**Supplied records:**
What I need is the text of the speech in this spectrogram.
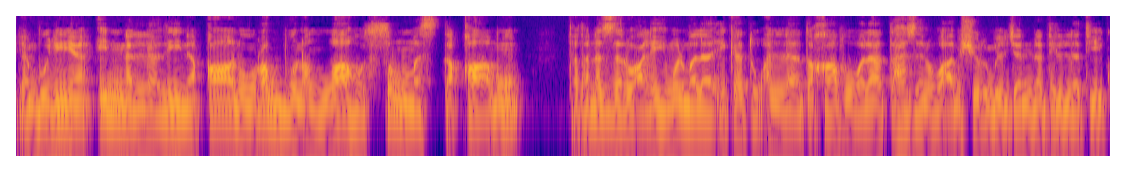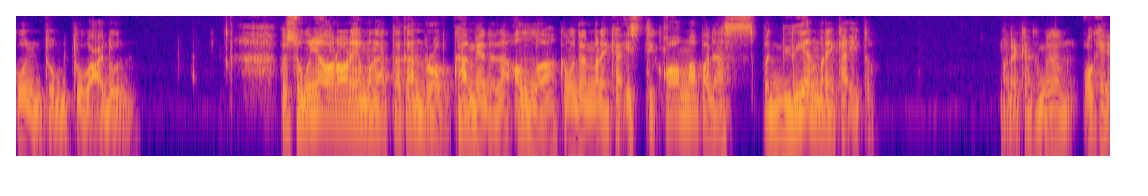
yang bunyinya innalladzina qalu rabbunallahu tsumma istaqamu tatanazzalu alaihimul malaikatu alla takhafu wa la tahzanu wa abshiru bil jannati allati kuntum tu'adun Sesungguhnya orang-orang yang mengatakan Rob kami adalah Allah, kemudian mereka istiqomah pada pendirian mereka itu. Mereka kemudian, oke, okay,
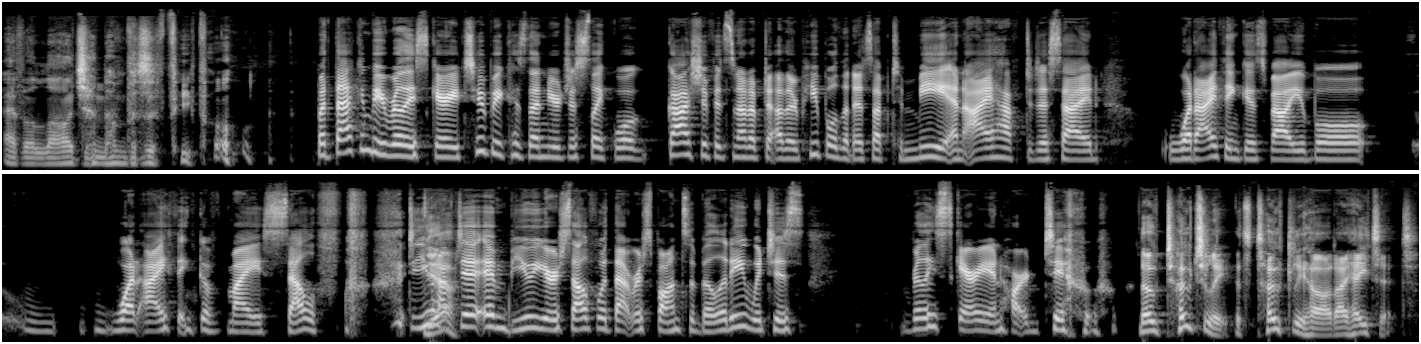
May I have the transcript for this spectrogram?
ever larger numbers of people. But that can be really scary too, because then you're just like, well, gosh, if it's not up to other people, then it's up to me. And I have to decide what I think is valuable, what I think of myself. Do you yeah. have to imbue yourself with that responsibility, which is really scary and hard too? No, totally. It's totally hard. I hate it.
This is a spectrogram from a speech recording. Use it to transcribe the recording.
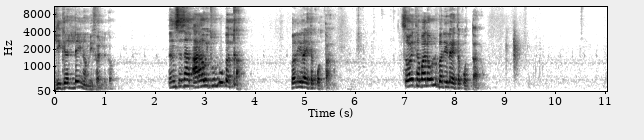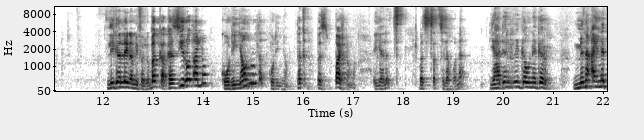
ሊገለኝ ነው የሚፈልገው። እንስሳት፣ አራዊት ሁሉ በቃ በእኔ ላይ የተቆጣ ነው። ሰው የተባለ ሁሉ በእኔ ላይ የተቆጣ ነው። ሊገለኝ ነው የሚፈልገው። በቃ ከዚህ እሮጣለሁ፣ ከወዲኛውም እሮጣለሁ፣ ከወዲኛው ባሽ ነው እያለ በጸጸት ስለሆነ ያደረገው ነገር ምን አይነት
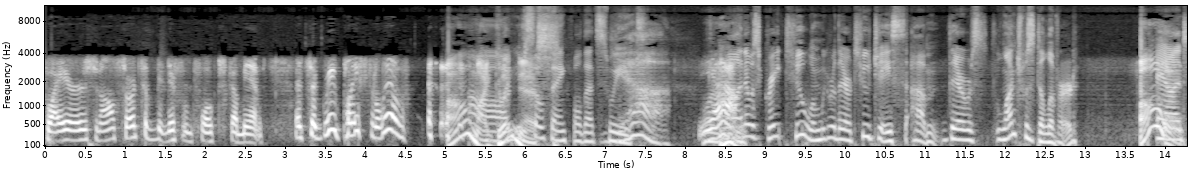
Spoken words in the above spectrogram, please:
choirs, and all sorts of different folks come in. It's a great place to live. Oh my goodness. You're so thankful. That's sweet. Yeah. Yeah. Well, and it was great too when we were there too, Jace. Um, there was lunch was delivered, Oh. and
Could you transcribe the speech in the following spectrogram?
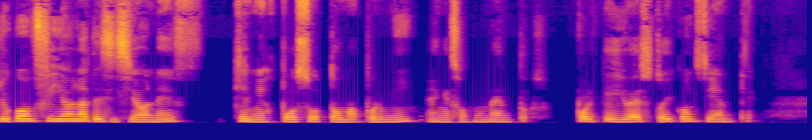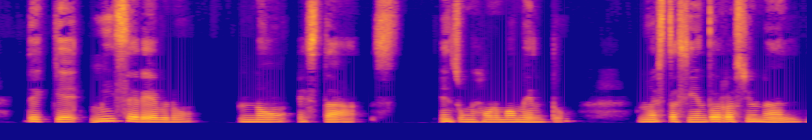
Yo confío en las decisiones que mi esposo toma por mí en esos momentos, porque yo estoy consciente de que mi cerebro no está en su mejor momento, no está siendo racional.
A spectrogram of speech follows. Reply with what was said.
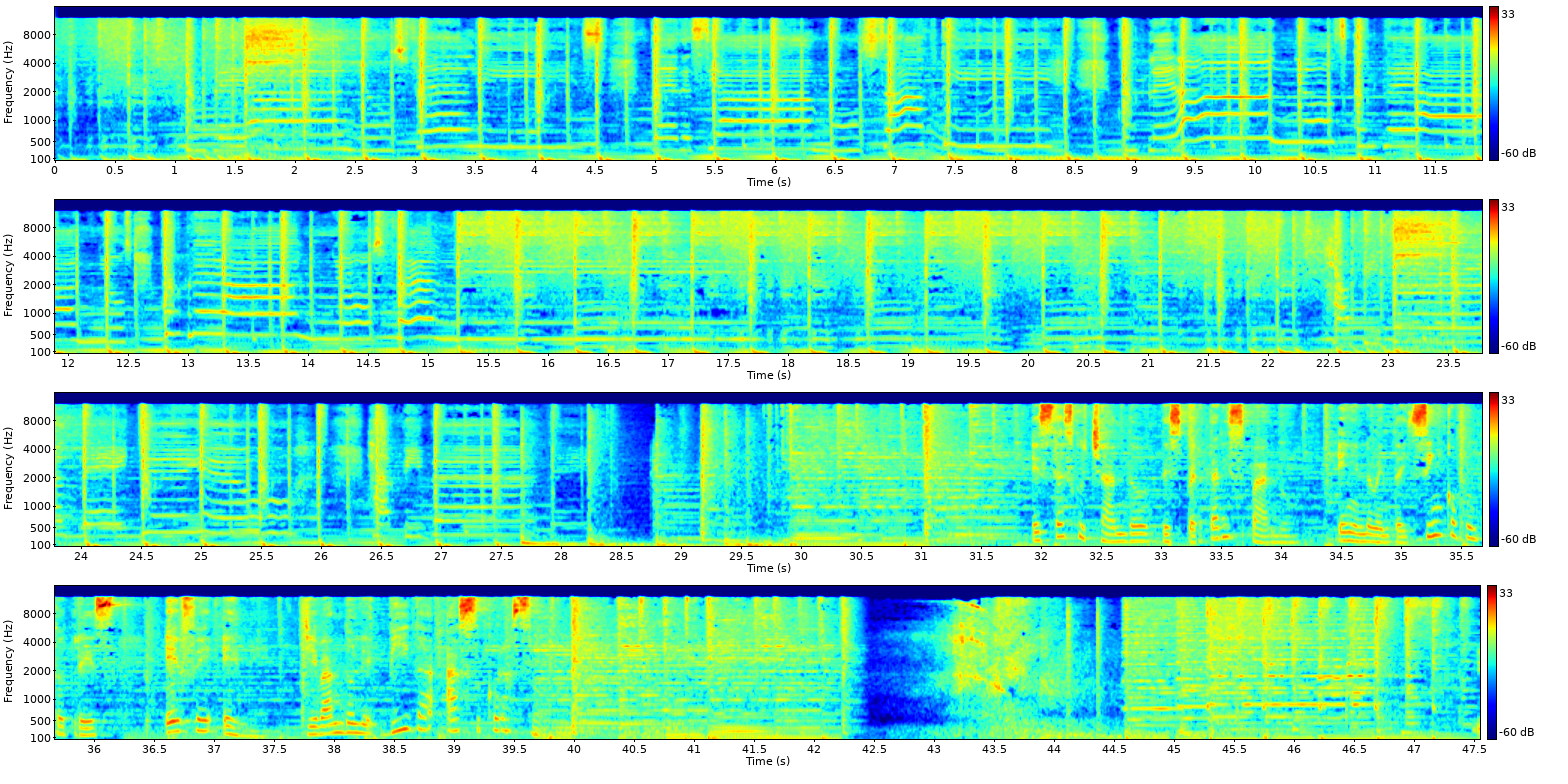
Está escuchando Despertar Hispano en el 95.3 FM, llevándole vida a su corazón.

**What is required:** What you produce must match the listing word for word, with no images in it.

**Response to this task:**
What I need is the text of the speech in this spectrogram.
yang bunyinya innalladzina qalu rabbunallahu tsumma istaqamu tatanazzalu alaihimul malaikatu alla takhafu wa la tahzanu wa abshiru bil jannati allati kuntum tu'adun Sesungguhnya orang-orang yang mengatakan Rob kami adalah Allah, kemudian mereka istiqomah pada pendirian mereka itu. Mereka kemudian, oke, okay,
May I have the transcript for this spectrogram?
ever larger numbers of people. But that can be really scary too, because then you're just like, well, gosh, if it's not up to other people, then it's up to me. And I have to decide what I think is valuable, what I think of myself. Do you yeah. have to imbue yourself with that responsibility, which is really scary and hard too? No, totally. It's totally hard. I hate it.
This is a spectrogram from a speech recording. Use it to transcribe the recording.
ሊገለኝ ነው የሚፈልገው። እንስሳት፣ አራዊት ሁሉ በቃ በእኔ ላይ የተቆጣ ነው። ሰው የተባለ ሁሉ በእኔ ላይ የተቆጣ ነው። ሊገለኝ ነው የሚፈልገው። በቃ ከዚህ እሮጣለሁ፣ ከወዲኛውም እሮጣለሁ፣ ከወዲኛው ባሽ ነው እያለ በጸጸት ስለሆነ ያደረገው ነገር ምን አይነት
Spoken words in the above spectrogram, please:
choirs, and all sorts of different folks come in. It's a great place to live. Oh my goodness. You're so thankful. That's sweet. Yeah. Yeah. Well, and it was great too when we were there too, Jace. Um, there was lunch was delivered, Oh. and
Could you transcribe the speech in the following spectrogram?
Yo confío en las decisiones que mi esposo toma por mí en esos momentos, porque yo estoy consciente de que mi cerebro no está en su mejor momento, no está siendo racional.
A spectrogram of speech follows. Reply with what was said.
Está escuchando Despertar Hispano en el 95.3 FM, llevándole vida a su corazón.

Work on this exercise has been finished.